### What the task asks
Repeat every entry exactly. Pictures stay out.

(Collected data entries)
========
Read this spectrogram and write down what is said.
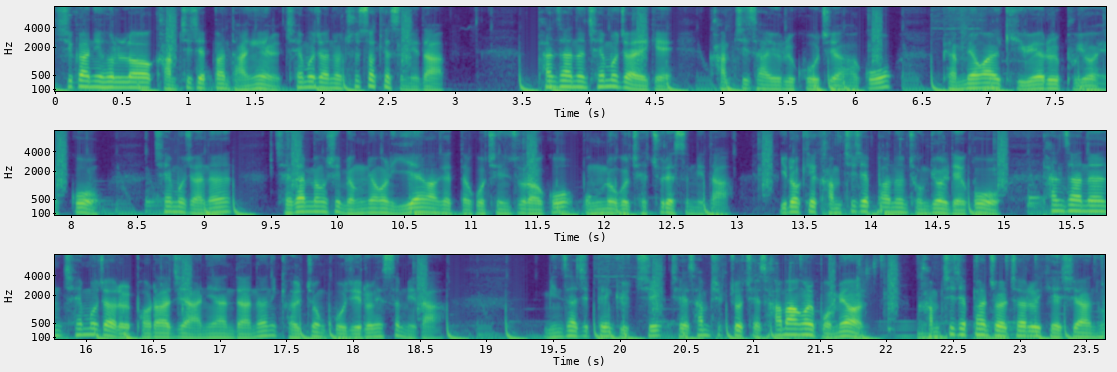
시간이 흘러 감치 재판 당일 채무자는 출석했습니다. 판사는 채무자에게 감치 사유를 고지하고 변명할 기회를 부여했고 채무자는 재산 명시 명령을 이행하겠다고 진술하고 목록을 제출했습니다. 이렇게 감치 재판은 종결되고 판사는 채무자를 벌하지 아니한다는 결정 고지를 했습니다. 민사집행 규칙 제30조 제3항을 보면 감치 재판 절차를 개시한 후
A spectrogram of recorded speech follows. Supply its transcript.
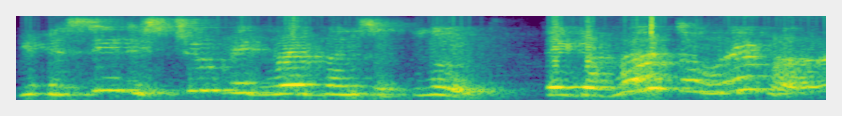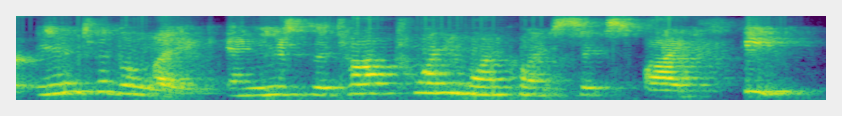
You can see these two big ribbons of blue. They divert the river into the lake and use the top 21.65 feet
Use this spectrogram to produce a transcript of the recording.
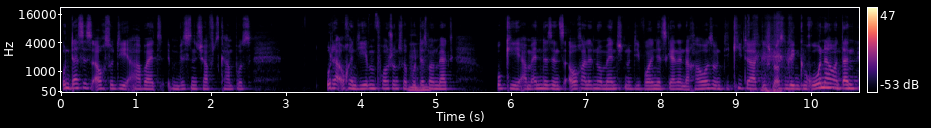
Und das ist auch so die Arbeit im Wissenschaftscampus oder auch in jedem Forschungsverbund, mhm. dass man merkt, okay, am Ende sind es auch alle nur Menschen und die wollen jetzt gerne nach Hause und die Kita hat geschlossen wegen Corona. Und dann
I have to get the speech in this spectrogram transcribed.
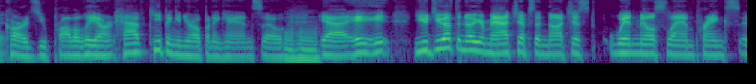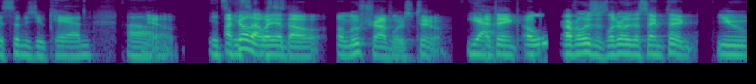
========
### Your response
Read this spectrogram and write down what is said.
시간이 흘러 감치 재판 당일 채무자는 출석했습니다. 판사는 채무자에게 감치 사유를 고지하고 변명할 기회를 부여했고 채무자는 재산 명시 명령을 이행하겠다고 진술하고 목록을 제출했습니다. 이렇게 감치 재판은 종결되고 판사는 채무자를 벌하지 아니한다는 결정 고지를 했습니다. 민사집행 규칙 제30조 제3항을 보면 감치 재판 절차를 개시한 후
A spectrogram of recorded speech follows. Supply its transcript.
You can see these two big ribbons of blue. They divert the river into the lake and use the top 21.65 feet
Use this spectrogram to produce a transcript of the recording.
Und das ist auch so die Arbeit im Wissenschaftscampus oder auch in jedem Forschungsverbund, mhm. dass man merkt, okay, am Ende sind es auch alle nur Menschen und die wollen jetzt gerne nach Hause und die Kita hat geschlossen wegen Corona. Und dann
I have to get the speech in this spectrogram transcribed.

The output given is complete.